One specific grant that is focused on is the National Education Association’s Minority Community Organizing & Partnership grant opportunities, which have helped fund DACA clinics throughout the nation. Education Austin which benefitted from this grant to organize a campaign focusing on informing the community in Austin about Deferred Action for Childhood Arrivals, developed a toolkit to help other unions to organize DACA Forums and Clinics in their communities.

[1] More information about DACA is available here.
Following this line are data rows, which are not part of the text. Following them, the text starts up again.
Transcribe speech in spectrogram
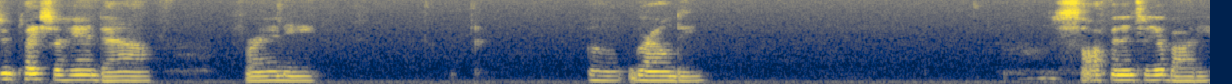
You should place your hand down for any uh, grounding. Soften into your body.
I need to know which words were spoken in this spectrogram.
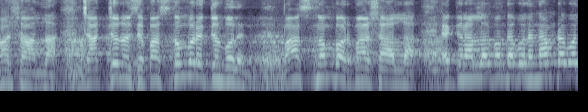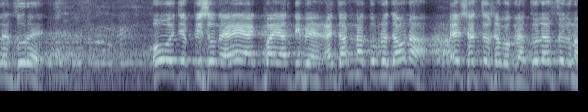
মাশা আল্লাহ চারজন হয়েছে পাঁচ নম্বর একজন বলেন, পাঁচ নম্বর মাশা আল্লাহ একজন আল্লাহর বান্দা বলে, নামটা বলে জোরে। ওই যে পিছনে, এই এক ভাই আর দিবে জান না তোমরা যাও না, এই স্বেচ্ছাসেবকরা, তুলে আসছো কেন?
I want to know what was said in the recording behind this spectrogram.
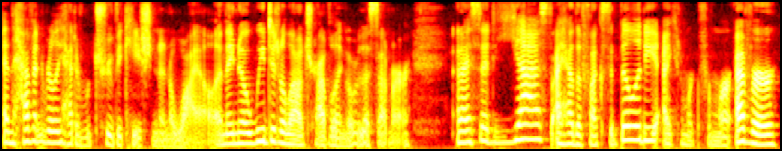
and haven't really had a true vacation in a while. And they know we did a lot of traveling over the summer. And I said, yes, I have the flexibility. I can work from wherever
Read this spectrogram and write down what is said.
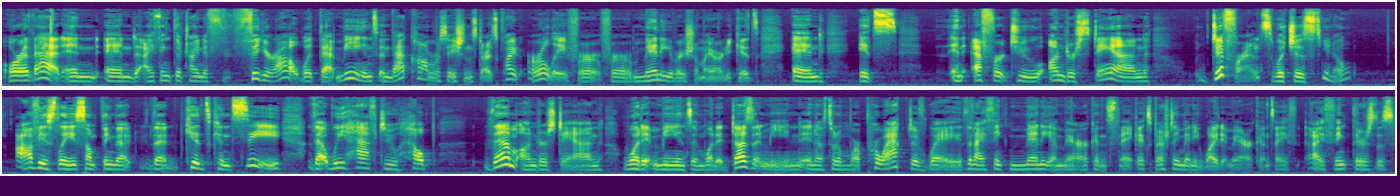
or a that and and I think they're trying to f- figure out what that means and that conversation starts quite early for for many racial minority kids and it's an effort to understand difference, which is, you know, obviously something that, that kids can see, that we have to help them understand what it means and what it doesn't mean in a sort of more proactive way than I think many Americans think, especially many white Americans. I, I think there's this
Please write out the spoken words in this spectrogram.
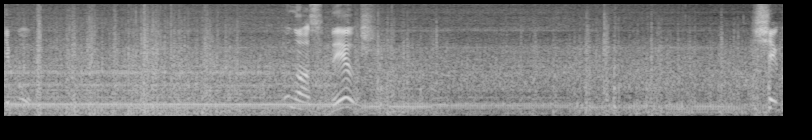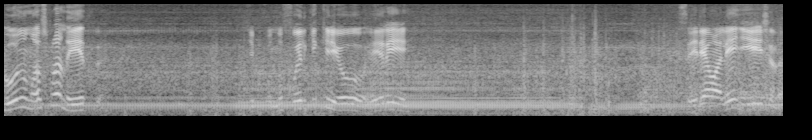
Tipo, o nosso Deus chegou no nosso planeta. Foi ele que criou, ele seria um alienígena.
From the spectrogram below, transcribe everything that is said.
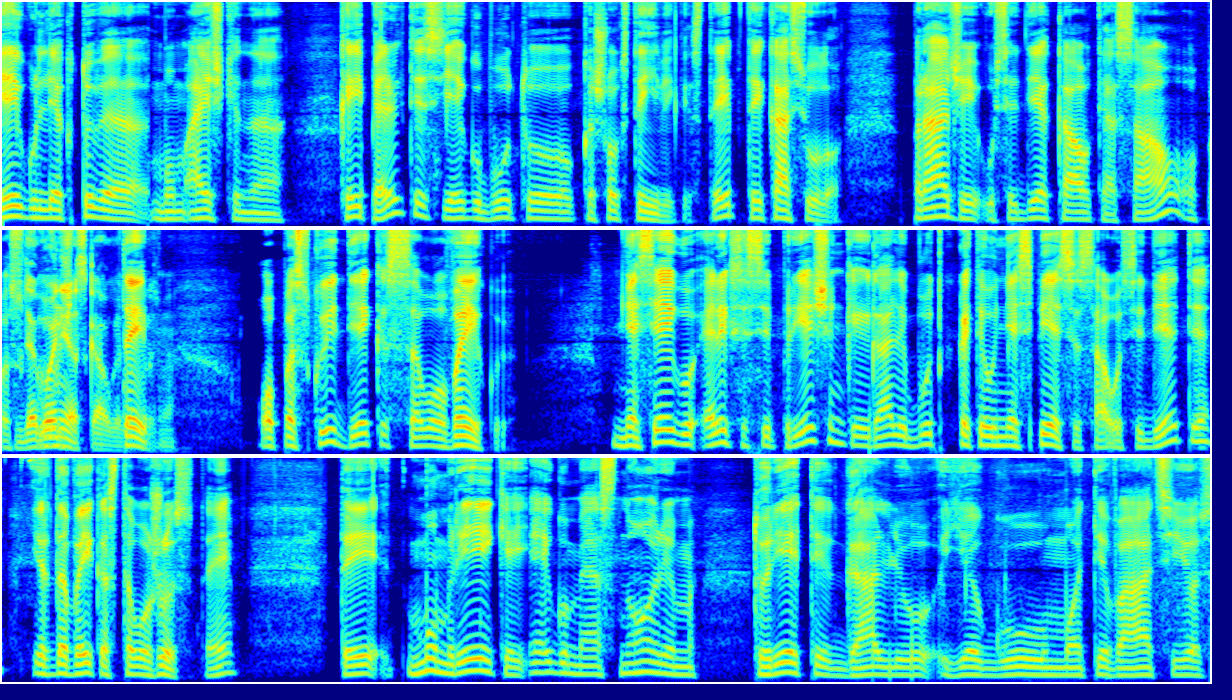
Jeigu lėktuvė mums aiškina, kaip elgtis, jeigu būtų kažkoks tai įvykis, taip, tai ką siūlo? Pradžiai užsidėk kaukę savo, o paskui... Degonės kaukia. Taip, o paskui dėkis savo vaikui. Nes jeigu elgsisi priešingai, gali būti, kad jau nespėsi savo įsidėti ir da vaikas tavo žus. Taip? Tai mums reikia, jeigu mes norim turėti galių, jėgų, motivacijos,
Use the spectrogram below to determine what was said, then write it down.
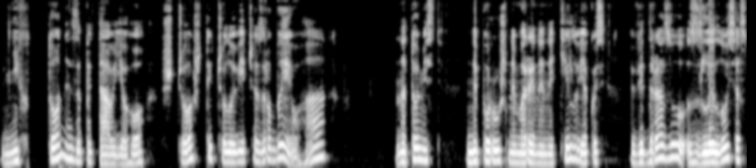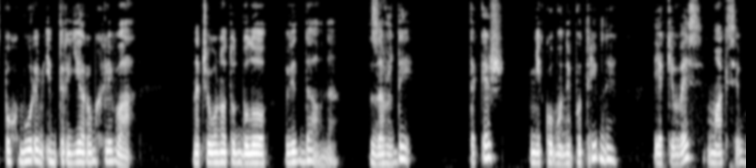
ніхто не запитав його, що ж ти, чоловіче, зробив, га? Натомість непорушне Маринине тіло якось відразу злилося з похмурим інтер'єром хліва, наче воно тут було віддавна, завжди, таке ж нікому не потрібне, як і весь Максів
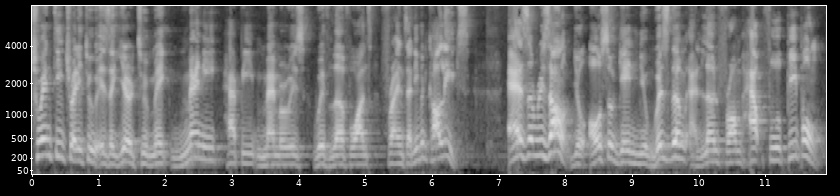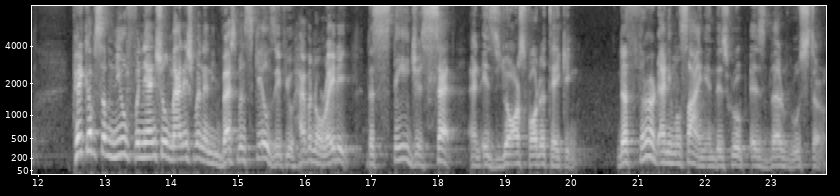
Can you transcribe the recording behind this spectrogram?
2022 is a year to make many happy memories with loved ones, friends, and even colleagues. As a result, you'll also gain new wisdom and learn from helpful people. Pick up some new financial management and investment skills if you haven't already. The stage is set and is yours for the taking. The third animal sign in this group is the rooster.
On the occasion of the World Refugee Day, students from the Instituto de Enseñanza Secundaria La Morería and the Colegio Santa Creu launched an exhibition of the artistic works they have realized as part of a collaborative urban photomontage that will be organised in the coming months in Mislata with FECCOO’s support. The pictures have been placed on the walls of the institute and on the facade of the House of the Dona, in order to sensitize the entire local community of Mislata on the situation of refugees and the violation of their rights.

The exhibition will be open to the public for a week and then move to various institutions, such as the Center for Refugee Support (CAR) and other educational centers, to reach as many people as possible in the neighborhood. The initiative was applauded by the mayor of Mislata, Carlos Fernández Bielsa.
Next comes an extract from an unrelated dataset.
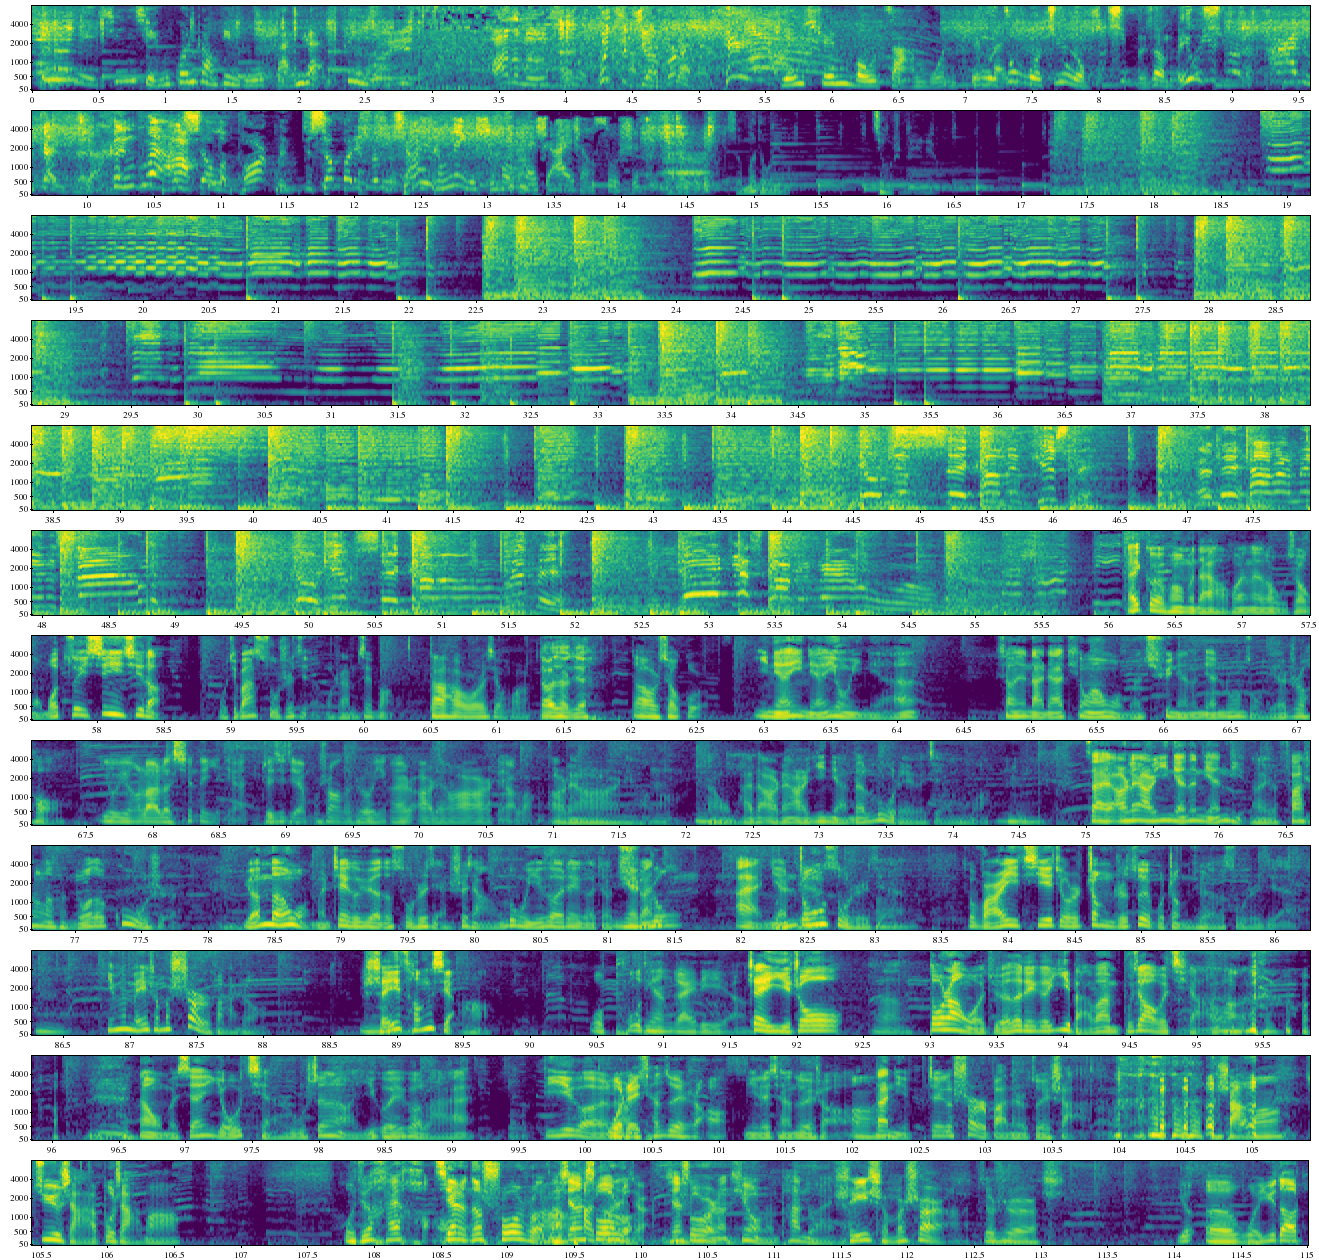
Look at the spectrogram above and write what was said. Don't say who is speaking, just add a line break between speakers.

Begoña López, FECCOO’s coordinator of the projects in Spain, also participated in a debate entitled "Childhood and Refuge", bringing together various organizations and stakeholder working with migrants, asylum seekers and refugees, such as Save the Children, teachers of the educational centers of Mislata, Miquel Ruiz, the pedagogical coordinator of the Colegio Santa Creu, and Ana María Julián, the Councilor for Education.

A daylong conference is being organised by the German Education Union (GEW) state branch in Bremen that will take place on 21 September 2017. The event is part of a local capacity building project led by the union State branch and supported by Education International (called “Teachers Organising For Quality Education Provision for Refugees”).

The conference primarily targets teachers and other education personnel and aims to look at the state and quality of education for refugees in the German federal State of Bremen. Up to 100 participants will attend a varied programme made up of talks and workshops. Topics include educators' intercultural competences, dealing with prejudices and best practice examples of teachers’ work in schools. Parallel workshops with the Refugees’ Council concerning their projects in schools and discussions with the Vocational Trades Council about how refugees can access apprenticeships and vocational training will be held during the conference.

Registration for the conference will be possible from early August by writing an email to GEW Bremen (This email address is being protected from spambots. You need JavaScript enabled to view it.).

On Friday 19 May, the closing event of the project “Together we can” took place in Trapani, Sicily. The project aiming to promote integration activities for young refugees and unaccompanied minors was supported by Education International, in collaboration with Uil Scuola and IRASE and implemented by the Adult Learning Centre (CPIA) of Trapani.

It involved 40 students and teachers, with the support of a team formed by a psychologist, a cultural mediator and a social worker, to tackle issues related to integration and intercultural communication.

"The project - explains Giuseppe Termini, local coordinator and provincial secretary of UIL Scuola - has been carried out on three levels: teacher training activities, tutoring activities by the specialised support team on intercultural and interreligious communication, as well as school-work training opportunities for students through cooking and electricity professional workshops. The feedback we received was very positive, on the one hand, it has been helpful for teachers who have been able to sharpen their skills in dealing with students from different cultural backgrounds and on the other, it has allowed students to experience new vocational training opportunities with dedicated support to familiarize with the activities.”

A video (in Italian) presenting the project’s activities and outcomes has been produced and screened during the event.